The good folks at freelancewriting.com published this article a few months ago, complete with genuine author attribution. No ghost writing here, nosirree. But we know many writers who have ghostwritten their way into bigtime careers.
by Karen Cole
Ghostwriters are writers for hire who are paid but receive none of the credit for the work produced.
There are generally two parties involve in this professional relationship:
- The “author,” who hires the freelance writer to produce content for an agreed upon fee, takes the credit for all the original work produced.
- The “ghost,” the freelance writer who is generally paid in advance of completing the job, gets the money as a “work for hire” job and assumes none of the credit for their ghostwriting work.
Reasons to Hire a Ghostwriter

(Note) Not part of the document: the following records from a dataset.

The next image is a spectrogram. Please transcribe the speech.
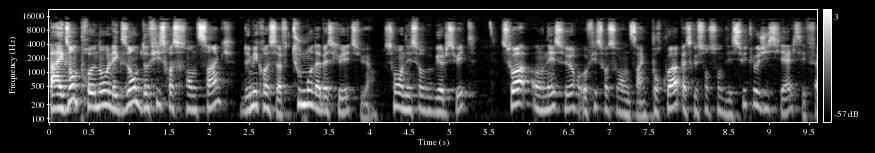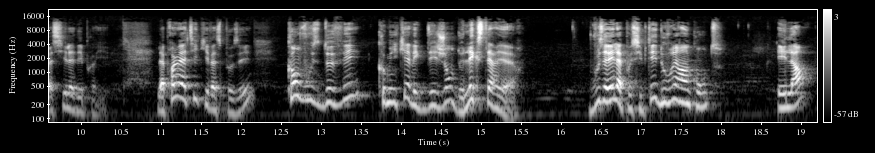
par exemple, prenons l'exemple d'Office 365 de Microsoft. Tout le monde a basculé dessus. Hein. Soit on est sur Google Suite, soit on est sur Office 365. Pourquoi? Parce que ce sont des suites logicielles, c'est facile à déployer. La problématique qui va se poser, quand vous devez communiquer avec des gens de l'extérieur, vous avez la possibilité d'ouvrir un compte Et là,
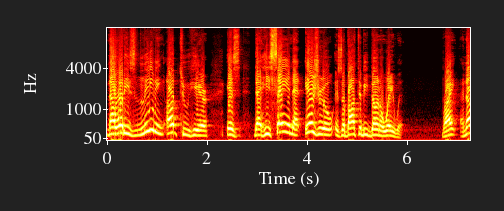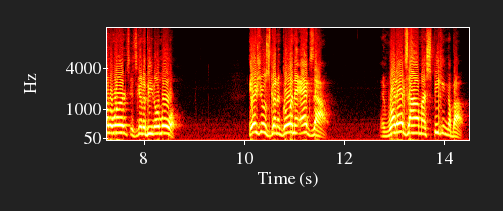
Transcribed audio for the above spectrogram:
Now, what he's leading up to here is that he's saying that Israel is about to be done away with. Right? In other words, it's going to be no more. Israel's going to go into exile. And what exile am I speaking about?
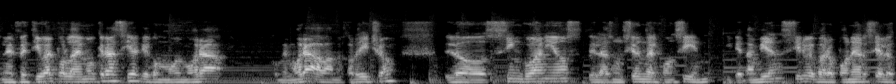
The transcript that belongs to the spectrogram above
en el Festival por la Democracia, que conmemora, conmemoraba, mejor dicho, los cinco años de la asunción de Alfonsín y que también sirve para oponerse a los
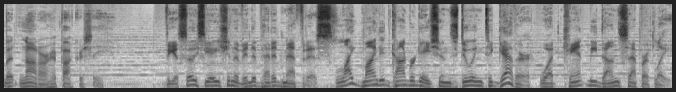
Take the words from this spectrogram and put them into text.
but not our hypocrisy. The Association of Independent Methodists, like minded congregations doing together what can't be done separately.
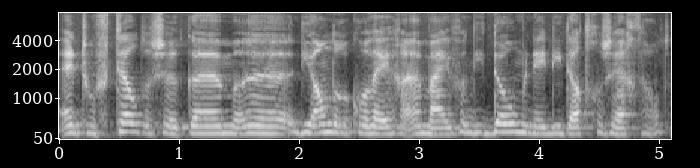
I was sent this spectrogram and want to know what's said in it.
En toen vertelde ze uh, die andere collega aan mij van die dominee die dat gezegd had.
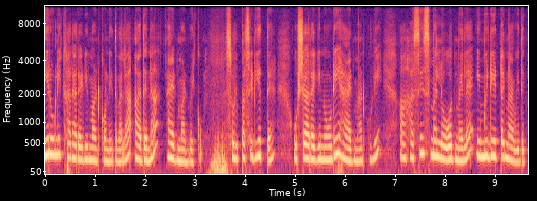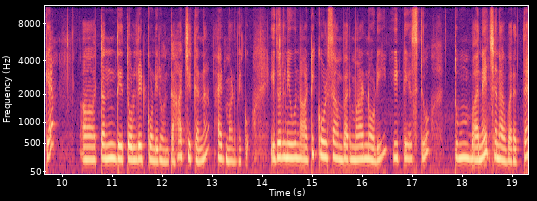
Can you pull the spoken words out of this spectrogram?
ಈರುಳ್ಳಿ ಖಾರ ರೆಡಿ ಮಾಡ್ಕೊಂಡಿದ್ವಲ್ಲ, ಅದನ್ನು ಆ್ಯಡ್ ಮಾಡಬೇಕು. ಸ್ವಲ್ಪ ಸಿಡಿಯುತ್ತೆ, ಹುಷಾರಾಗಿ ನೋಡಿ ಆ್ಯಡ್ ಮಾಡ್ಕೊಳ್ಳಿ. ಆ ಹಸಿ ಸ್ಮೆಲ್ ಹೋದ್ಮೇಲೆ ಇಮಿಡಿಯೇಟಾಗಿ ನಾವು ಇದಕ್ಕೆ ತಂದು ತೊಳೆದಿಟ್ಕೊಂಡಿರುವಂತಹ ಚಿಕನ್ನ ಆ್ಯಡ್ ಮಾಡಬೇಕು. ಇದರಲ್ಲಿ ನೀವು ನಾಟಿ ಕೋಳಿ ಸಾಂಬಾರು ಮಾಡಿ ನೋಡಿ, ಈ ಟೇಸ್ಟು ತುಂಬಾ ಚೆನ್ನಾಗಿ ಬರುತ್ತೆ.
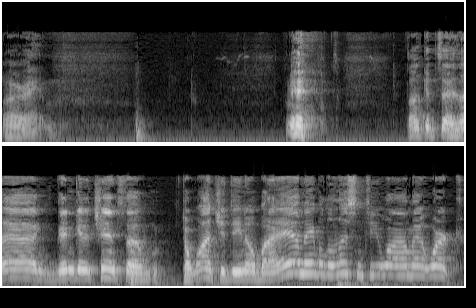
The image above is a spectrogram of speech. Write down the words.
All right. Duncan says, I didn't get a chance to, to watch you, Dino, but I am able to listen to you while I'm at work.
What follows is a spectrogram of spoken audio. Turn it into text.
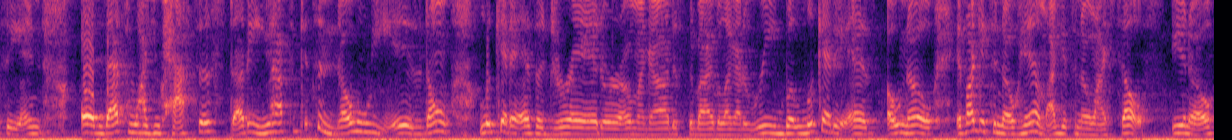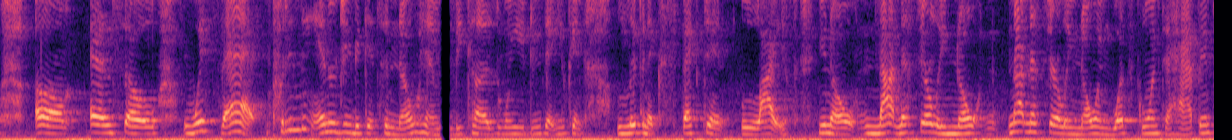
see and and that's why you have to study. You have to get to know who he is. Don't look at it as a dread or oh my god it's the bible i gotta read but look at it as oh no if i get to know him i get to know myself you know? Um, and so with that put in the energy to get to know him because when you do that you can live an expectant life you know not necessarily know not necessarily knowing what's going to happen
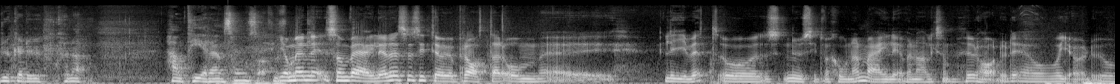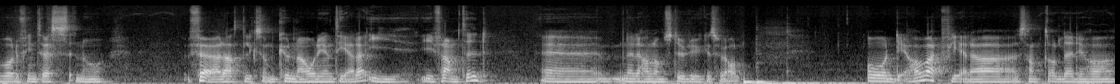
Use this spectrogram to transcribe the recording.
brukar du kunna hantera en sån sak? Ja, men eh, som vägledare så sitter jag och pratar om eh, livet och nu-situationen med eleverna. Liksom, hur har du det och vad gör du och vad har du för intressen? Och, för att liksom kunna orientera i, i framtid. Eh, när det handlar om studie och yrkesval. Och det har varit flera samtal där det har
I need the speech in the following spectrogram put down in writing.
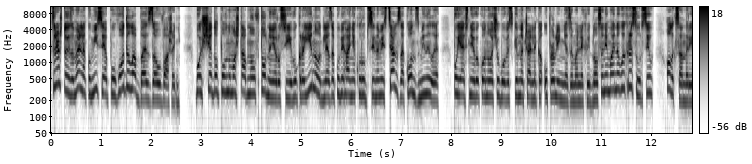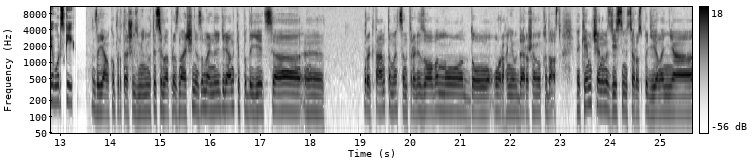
Зрештою, земельна комісія погодила без зауважень. Бо ще до повномасштабного вторгнення Росії в Україну для запобігання корупції на місцях закон змінили, пояснює виконувач обов'язків начальника управління земельних відносин і майнових ресурсів Олександр Яворський. Заявка про те, щоб змінювати цільове призначення земельної ділянки, подається е, проєктантами централізовано до органів Держгеокадастру. Яким чином здійснюється розподілення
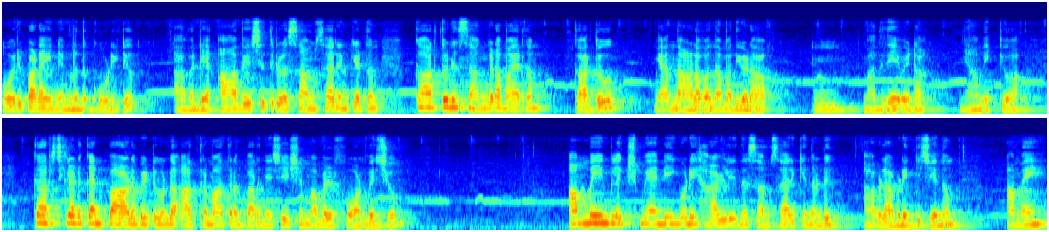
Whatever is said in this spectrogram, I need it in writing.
ഒരുപാടായി ഞങ്ങളൊന്ന് കൂടിയിട്ട്. അവന്റെ ആവേശത്തിലുള്ള സംസാരം കേട്ടതും കാർത്തുവിന് സങ്കടമായിരുന്നു. കാർത്തു ഞാൻ നാളെ വന്നാൽ മതിയടാ. "ഉം, മതി ദേവേട്ടാ ഞാൻ വെക്കുക കരച്ചിലടക്കാൻ പാടുപെട്ടുകൊണ്ട് അത്രമാത്രം പറഞ്ഞ ശേഷം അവൾ ഫോൺ വെച്ചു. അമ്മയും ലക്ഷ്മി ആന്റിയും കൂടി ഹാളിൽ നിന്ന് സംസാരിക്കുന്നുണ്ട്. അവൾ അവിടേക്ക് ചെന്നു. അമ്മേ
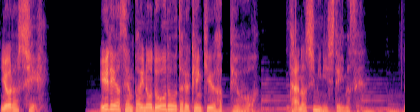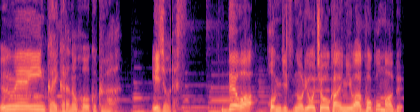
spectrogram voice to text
よろしい。イデア先輩の堂々たる研究発表を楽しみにしています。運営委員会からの報告は以上です。では本日の寮長会議はここまで。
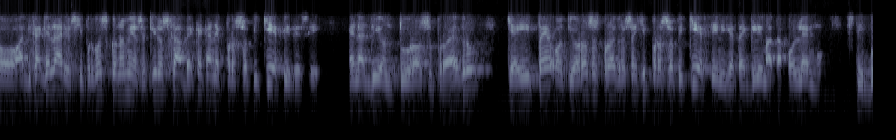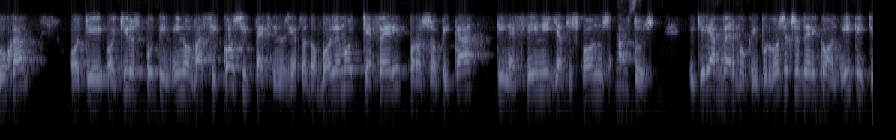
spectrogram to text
ο αντικαγκελάριος και υπουργός Οικονομίας, ο κύριος Χάμπεκ, έκανε προσωπική επίθεση εναντίον του Ρώσου Προέδρου και είπε ότι ο Ρώσος Πρόεδρος έχει προσωπική ευθύνη για τα εγκλήματα πολέμου στην Μπούχα, ότι ο κύριος Πούτιν είναι ο βασικός υπεύθυνος για αυτόν τον πόλεμο και φέρει προσωπικά την ευθύνη για τους φόνους αυτούς. Η κυρία Μπέρμποκ, υπουργός Εξωτερικών, είπε ότι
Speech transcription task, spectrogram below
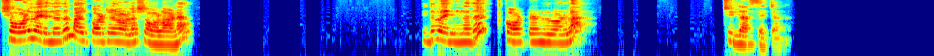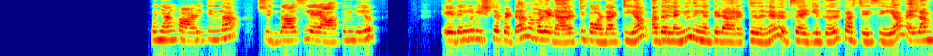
ഷോൾ വരുന്നത് മൽക്കോട്ടണിലുള്ള ഷോളാണ്. ഇത് വരുന്നത് കോട്ടണിലുള്ള ചുരിദാർ സെറ്റ് ആണ്. അപ്പൊ ഞാൻ കാണിക്കുന്ന ചുരിദാസിലെ ആർക്കെങ്കിലും ഏതെങ്കിലും ഇഷ്ടപ്പെട്ടാൽ നമ്മൾ ഡയറക്റ്റ് കോൺടാക്ട് ചെയ്യാം. അതല്ലെങ്കിൽ നിങ്ങൾക്ക് ഡയറക്റ്റ് തന്നെ വെബ്സൈറ്റിൽ കയറി പർച്ചേസ് ചെയ്യാം. എല്ലാം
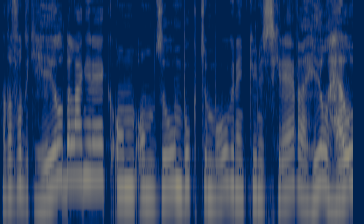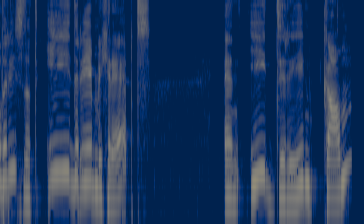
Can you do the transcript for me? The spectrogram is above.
Want dat vond ik heel belangrijk om, om zo'n boek te mogen en kunnen schrijven dat heel helder is, dat iedereen begrijpt. En iedereen kan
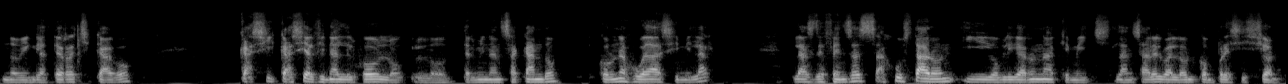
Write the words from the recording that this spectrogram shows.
Nueva Inglaterra, Chicago, casi, casi al final del juego lo, terminan sacando con una jugada similar. Las defensas ajustaron y obligaron a que Mitch lanzara el balón con precisión.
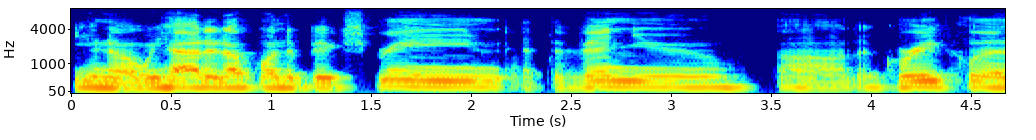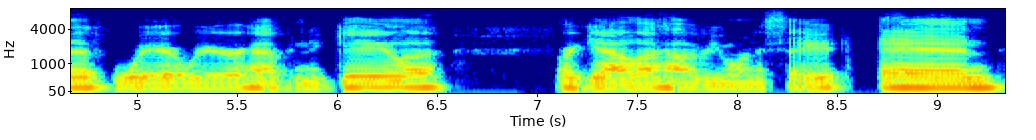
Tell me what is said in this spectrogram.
you know, we had it up on the big screen at the venue, uh, the Graycliff, where we were having the gala or gala, however you want to say it. And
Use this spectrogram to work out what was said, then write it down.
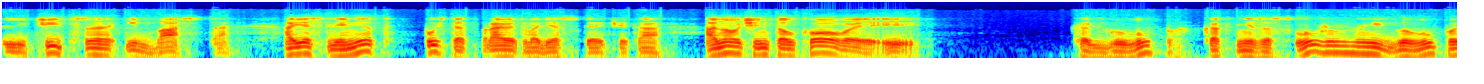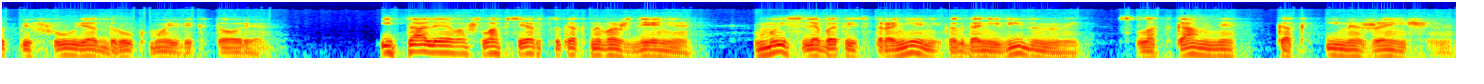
лечиться и баста. А если нет, пусть отправят в Одесское ЧК. Оно очень толковое и... Как глупо, как незаслуженно и глупо пишу я, друг мой, Виктория. Италия вошла в сердце, как наваждение. Мысль об этой стране, никогда не виданной, сладка мне, как имя женщины,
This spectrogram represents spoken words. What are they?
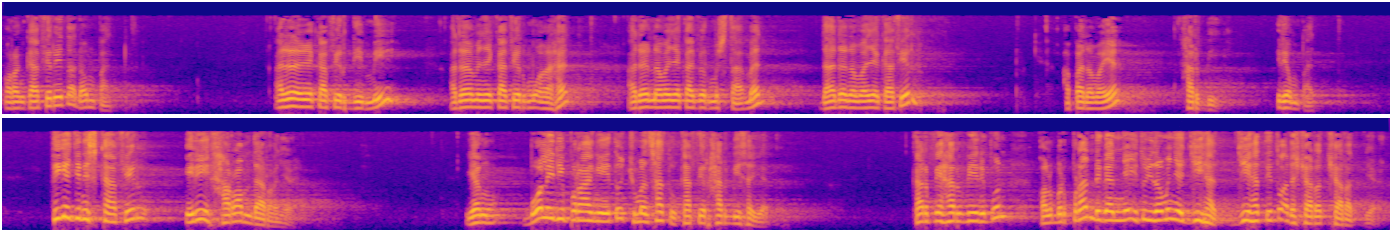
orang kafir itu ada empat. Ada namanya kafir dimi, ada namanya kafir muahad, ada namanya kafir mustamad, dan ada namanya kafir apa namanya? Harbi. Ini empat. Tiga jenis kafir ini haram darahnya. Yang boleh diperangi itu cuma satu, kafir harbi saja. Kafir harbi ini pun kalau berperang dengannya itu namanya jihad. Jihad itu ada syarat-syaratnya.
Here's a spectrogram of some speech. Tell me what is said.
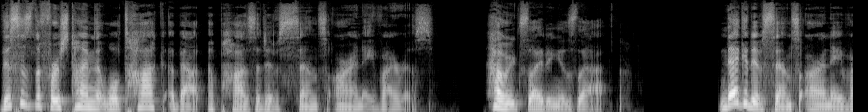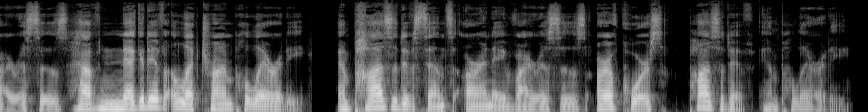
This is the first time that we'll talk about a positive sense RNA virus. How exciting is that? Negative sense RNA viruses have negative electron polarity, and positive sense RNA viruses are, of course, positive in polarity.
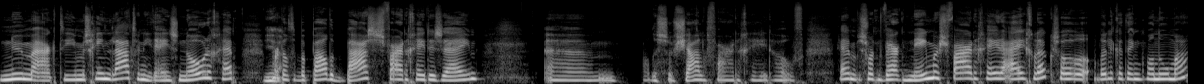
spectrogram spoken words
nu maakt die je misschien later niet eens nodig hebt, Ja. maar dat er bepaalde basisvaardigheden zijn. ehm, bepaalde sociale vaardigheden of hè, een soort werknemersvaardigheden eigenlijk, zo wil ik het denk ik wel noemen.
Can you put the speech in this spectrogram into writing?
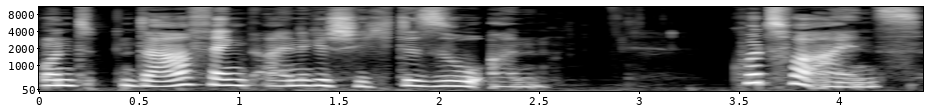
Und da fängt eine Geschichte so an. Kurz vor eins.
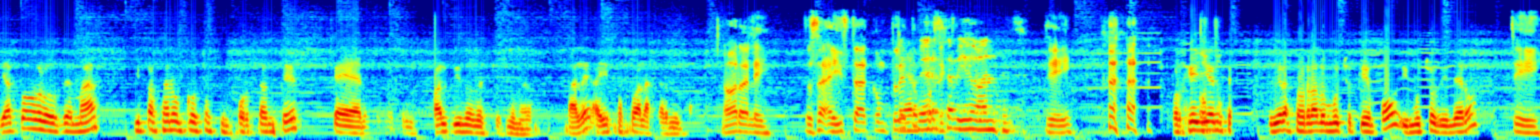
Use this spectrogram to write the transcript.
Ya todos los demás sí pasaron cosas importantes, pero lo principal vino en estos números, ¿vale? Ahí está toda la carnita. Órale. Entonces ahí está De completo. haber por si- sabido antes. Sí, Porque ya te hubieras ahorrado mucho tiempo y mucho dinero. sí.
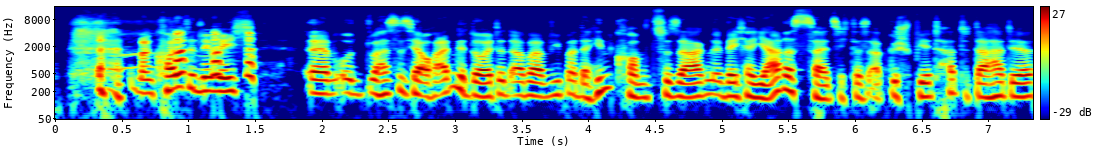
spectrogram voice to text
man konnte nämlich, ähm, und du hast es ja auch angedeutet, aber wie man da hinkommt, zu sagen, in welcher Jahreszeit sich das abgespielt hat, da hatte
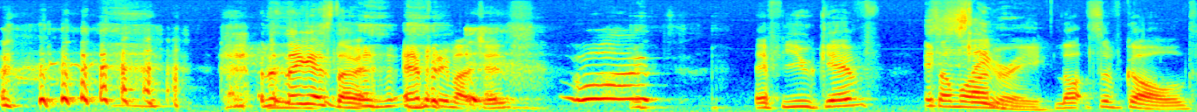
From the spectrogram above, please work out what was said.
the thing is, though, it, it pretty much is. what? If you give It's someone slavery. lots of gold,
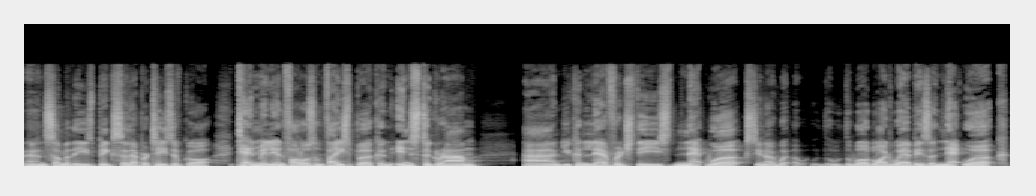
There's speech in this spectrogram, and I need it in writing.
and some of these big celebrities have got 10 million followers on Facebook and Instagram. And you can leverage these networks. You know, the World Wide Web is a network,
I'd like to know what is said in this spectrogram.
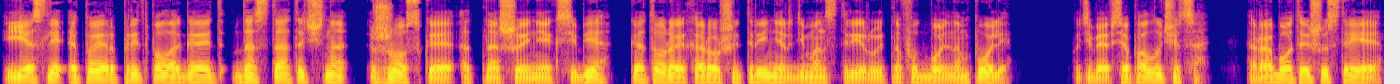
Если ЭПР предполагает достаточно жесткое отношение к себе, которое хороший тренер демонстрирует на футбольном поле, у тебя все получится, работай шустрее,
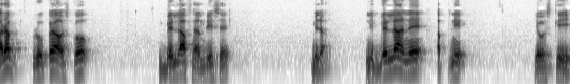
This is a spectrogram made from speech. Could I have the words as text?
ارب روپیہ اس کو برلا فیملی سے ملا۔ یعنی برلا نے اپنی جو اس کی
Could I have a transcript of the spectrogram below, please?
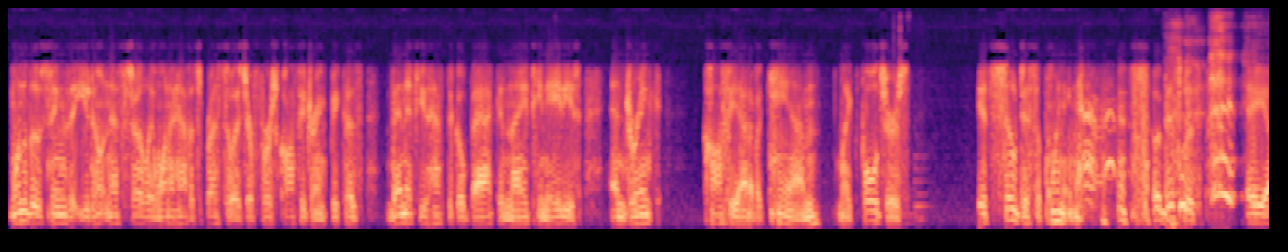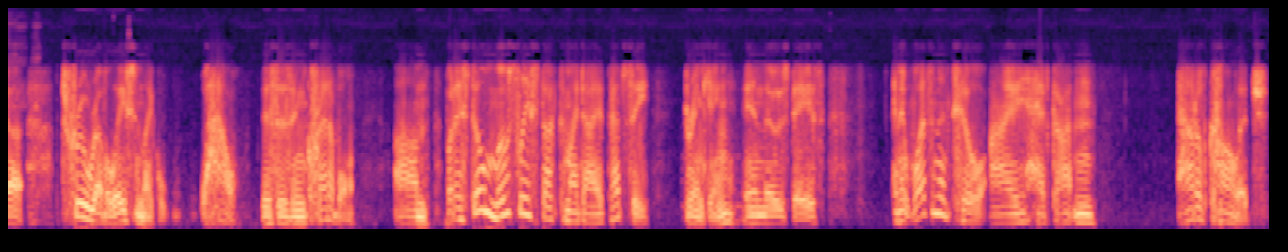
one of those things that you don't necessarily want to have espresso as your first coffee drink because then if you have to go back in the 1980s and drink coffee out of a can like Folgers, it's so disappointing. so this was a uh, true revelation. Like, wow, this is incredible. Um, but I still mostly stuck to my Diet Pepsi drinking in those days. And it wasn't until I had gotten out of college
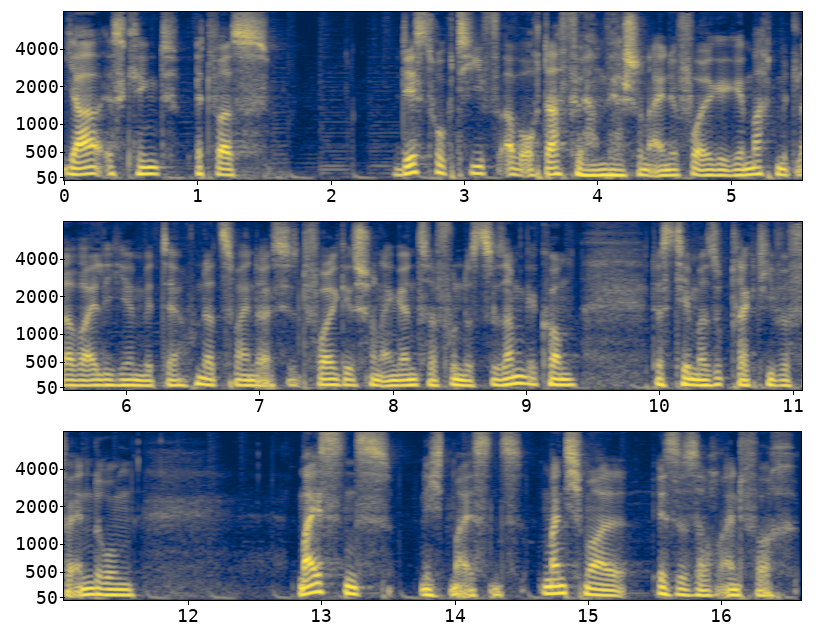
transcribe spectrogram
Ja, es klingt etwas destruktiv, aber auch dafür haben wir schon eine Folge gemacht. Mittlerweile hier mit der 132. Folge ist schon ein ganzer Fundus zusammengekommen. Das Thema subtraktive Veränderungen. Meistens, nicht meistens, manchmal ist es auch einfach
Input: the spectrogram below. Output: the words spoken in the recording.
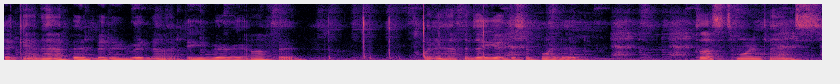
It can happen, but it would not be very often. When it happens, I get disappointed. Plus, it's more intense.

Ghostwriting is a common practice, though it isn’t often publicized. When someone wants to create new copy for a website, a ghostwriter may be hired to rewrite existing copy. There are many similar jobs such as writing ad or business copy, or supplying new or rewritten material for personal or professional use. The ghost is hired primarily as a professional freelance writer, in order to produce high-quality writing copy that reads professionally.
A paid professional freelance writer is often the only source to turn to get sparkling, well-written website copy or other quality content. A ghost is hired to bring this about, either as an on staff writer or as a freelance writer who is paid specifically for the job at hand.
Ghostwriters are also hired to write books for people. In such cases, the author of the book is the person who hires the ghostwriter, unless the book author wants to share some of the credit with the ghost. In this case, the ghost may be listed as a coauthor or as the “editor” of the book; generally, this is listed somewhere in the acknowledgments page.
Sometimes the well-known “As Told To” line with the name of the ghostwriter is included on the cover of a ghostwritten book. This is often the case when well-known ghostwriters are used by the books’ actual authors.